- The Lady Eve – this may be only Preston Sturges film on the list, but it surely is a great one. This film has it all: it’s sexy, a slapstick comedy with cynical dialogue, but remains a fine love story with a heart and soul. If you’ve never experienced her, this is the Barbara Stanwyck film you need to start with. Oh, and Henry Fonda is pretty good in this, too.
- Murphy’s Romance – as I’ve gotten older, Martin Ritt’s film means more to me (especially since I’m a long-time James Garner fan). It’s a genteel romantic comedy that could have come from any of the decades I’ve lived through, but its mid-80s pedigree feels just right. Garner paired with Sally Field — I can watch them anytime.
- Moonstruck [AFI #8] – as I’ve mentioned in a TMT, Norman Jewison’s utterly delightful 1987 rom-com concerning the tribulations of family and Amore was where I fell in love with the woman I married. This one, along with Cher and Nic Cage, will remain stuck in my head and heart for that alone.
- What’s Up Doc? - Peter Bogdanovich channeled the screwball comedies of yesteryear to perfection with this hilarious stint from ’72. Having Barbara Streisand, Ryan O’Neil, Austin Pendelton, Kenneth Mars, Mabel Albertson and the incomparable Madeline Kahn in the cast didn’t hurt either.
- Harold and Maude [AFI #9] – a true 70s romantic comedy, if there ever was one. Hal Ashby’s film (written by Colin Higgins) and its tale of opposites, a young, rich Harold (obsessed with death) and the lively septuagenarian Maude, who meet at a funeral, remain the unique pairing of the era. A true gem from that time.
Note: Didn’t plan it, but when I looked at my list, somehow at least one romantic comedy from the 40s, 50s, 60s, 70s, 80s and 90s was there.
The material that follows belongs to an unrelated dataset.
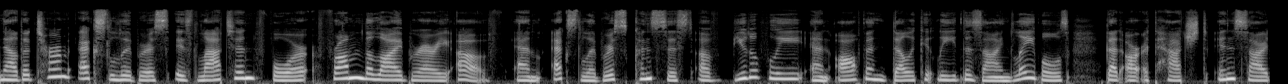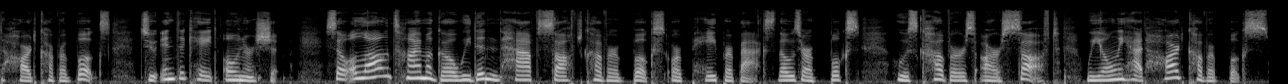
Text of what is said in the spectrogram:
Now, the term ex libris is Latin for from the library of, and ex libris consists of beautifully and often delicately designed labels that are attached inside hardcover books to indicate ownership. So a long time ago, we didn't have soft cover books or paperbacks. Those are books whose covers are soft. We only had hardcover books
Okay, let’s address the differences with the AFI. City of Lights, It Happened One Night, Adam’s Rib, and Sleepless in Seattle are top of the line in this genre. I just have them lower or in the very next bracket.
I have to admit I’m also not a big Woody Allen fan. I enjoy most of his films, but the repeat-viewing factor is just not there for me. Plus, I rate Manhattan higher than Annie Hall. Similar goes for The Philadelphia Story, even though I’m a big fan of Grant and James Stewart. No disrespect to Katharine, but Audrey is my preferred Hepburn.
What would be yours?
The Complete Versus AFI: 10 Top 10 Series: